Why now?
Traditionally, console makers like Sony have been on a mission to drag out the life of a single piece of hardware for as long as possible between generations. The original PlayStation lasted six years, the PS3 seven before they were superseded. What’s changed is the technology inside, which used to be bespoke and pricey but is now basically the same, off-the-shelf stuff that sits in every PC, tablet and notebook. That and a tech consumer that expects their phones to be updated every two years. That’s made it a much easier sell, and even a necessary step in order to keep up with the current trend towards ever more high definition content (4K TVs) and games that demand virtually photorealistic graphics.

What does it mean for my games?
Quite a bit. The enhanced graphics and 4K output means that games you already own, as well as any new titles released after the PS4 Pro is launched, will either be running smoother (faster frame rates), running with much more detail (in 4K) or at the very least, running with enhanced color depth – thanks to the addition of High Dynamic Range, or HDR. To prove the point, at yesterday’s reveal, Sony re-introduced a number of stunning-looking games – from the open-world sci-fi adventure of Guerrilla’s Horizon Zero Dawn, to the zombie apocalypse of Days Gone from Sony’s Bend Studio, to Ubisoft’s hacker fantasy, Watch Dogs 2, and finally a surprise all-new in-game demo of Bioware’s forthcoming Mass Effect Andromeda – all running in 4K with HDR color.

What does it mean for movies and TV?
If you have a 4K TV and broadband, the PS4 Pro will take advantage of the limited (but growing) Netflix library of 4K content via a new Netflix streaming app. Marvel’s new Luke Cage series will be compatible, as is the Netflix original series and caterpillar mustache showcase Narcos. Sony also has its own catalog of 4K movies that live under its ‘Ultra’ brand. Bafflingly, despite Sony owning the Blu-Ray format, the PS4 Pro won’t be able to play 4K Blu-Ray discs – something the new Xbox One S can do. Either Sony doesn’t believe its own disc format has a future, or it’s simply assuming that the kind of people that will pay $399 for a mid-cycle refresh of a games console they already own are cutting edge enough to have long since left the confines of physical media for the world of streaming.
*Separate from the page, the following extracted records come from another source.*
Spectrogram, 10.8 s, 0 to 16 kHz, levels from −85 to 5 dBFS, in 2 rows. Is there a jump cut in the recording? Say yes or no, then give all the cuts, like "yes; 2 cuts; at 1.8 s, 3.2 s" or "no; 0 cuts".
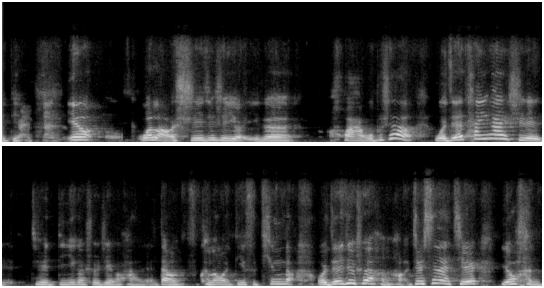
yes; 1 cut; at 1.2 s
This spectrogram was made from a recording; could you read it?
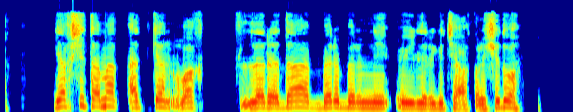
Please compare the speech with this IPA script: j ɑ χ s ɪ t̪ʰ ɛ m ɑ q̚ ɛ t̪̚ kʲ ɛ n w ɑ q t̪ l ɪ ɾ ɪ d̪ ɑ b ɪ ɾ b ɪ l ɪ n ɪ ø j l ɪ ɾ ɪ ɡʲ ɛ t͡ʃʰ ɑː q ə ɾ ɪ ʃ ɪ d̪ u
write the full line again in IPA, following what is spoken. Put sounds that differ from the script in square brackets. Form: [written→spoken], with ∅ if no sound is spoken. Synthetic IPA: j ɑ χ [s→ʃ] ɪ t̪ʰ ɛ m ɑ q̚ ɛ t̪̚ kʲ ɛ n w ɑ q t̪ l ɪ ɾ ɪ d̪ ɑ b ɪ ɾ b ɪ [l→ɾ] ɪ n ɪ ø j l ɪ ɾ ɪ ɡʲ ɛ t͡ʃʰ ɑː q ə ɾ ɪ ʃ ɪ d̪ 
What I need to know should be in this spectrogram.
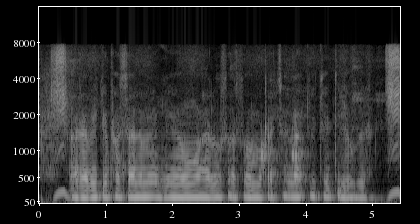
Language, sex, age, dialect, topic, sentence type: Bhojpuri, male, 36-40, Western, agriculture, statement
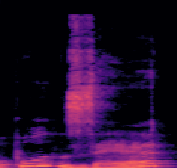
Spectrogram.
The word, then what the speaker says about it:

What if I don’t have a 4K TV?
Thanks to the wonders of something called super-sampling, where the PS4 Pro takes the 4K image data and shrinks the image to fit a standard HD screen, even a 1080p image should look a wee bit sharper. But the real benefit will be in how games run. If the PS4 Pro detects a standard HD TV, it will know to push its power towards increasing the frame rate and dabbing extra detail into the world, such as extra blades of grass in a field or more realistic flowing locks on the head of your favorite hero. Or slightly more realistic identical gray backpacks in The Division.

What does this have to do with PlayStation VR?
Because VR works by giving each eye its own HD TV, virtual reality is power-hungry – effectively asking the PS4 to draw everything on the screen twice. Though Sony has promised that all PSVR games will run smoothly on the vanilla PS4, the extra processing power that the Pro brings to the party is going to mean enhanced – and certainly less motion-sickness-inducing experiences, thanks to increased frame rates.

How does it compare to Microsoft’s forthcoming 2017 Xbox One update, ‘Project Scorpio’?
Given that it’s arriving an entire year earlier, not well. Microsoft has already stated that its PS4 Pro equivalent will have both faster chips and more raw processing power thanks to its silicon being a generation newer. What this means in practice is too early to say, but both systems will handle 4K gaming with HDR color so the real differences are likely to be in the smoothness of the images and the amount of detail the designers can bake into their creations. Still, neither Sony nor Microsoft want to see inferior versions for their legacy consoles, so this will have to be handled carefully – it’s one thing to see every leaf on a tree in 4K on PS4 Pro, but another to find that on an old PS4 the tree has been replaced by a sign that says ‘tree here’ because the aging processor can’t hack it.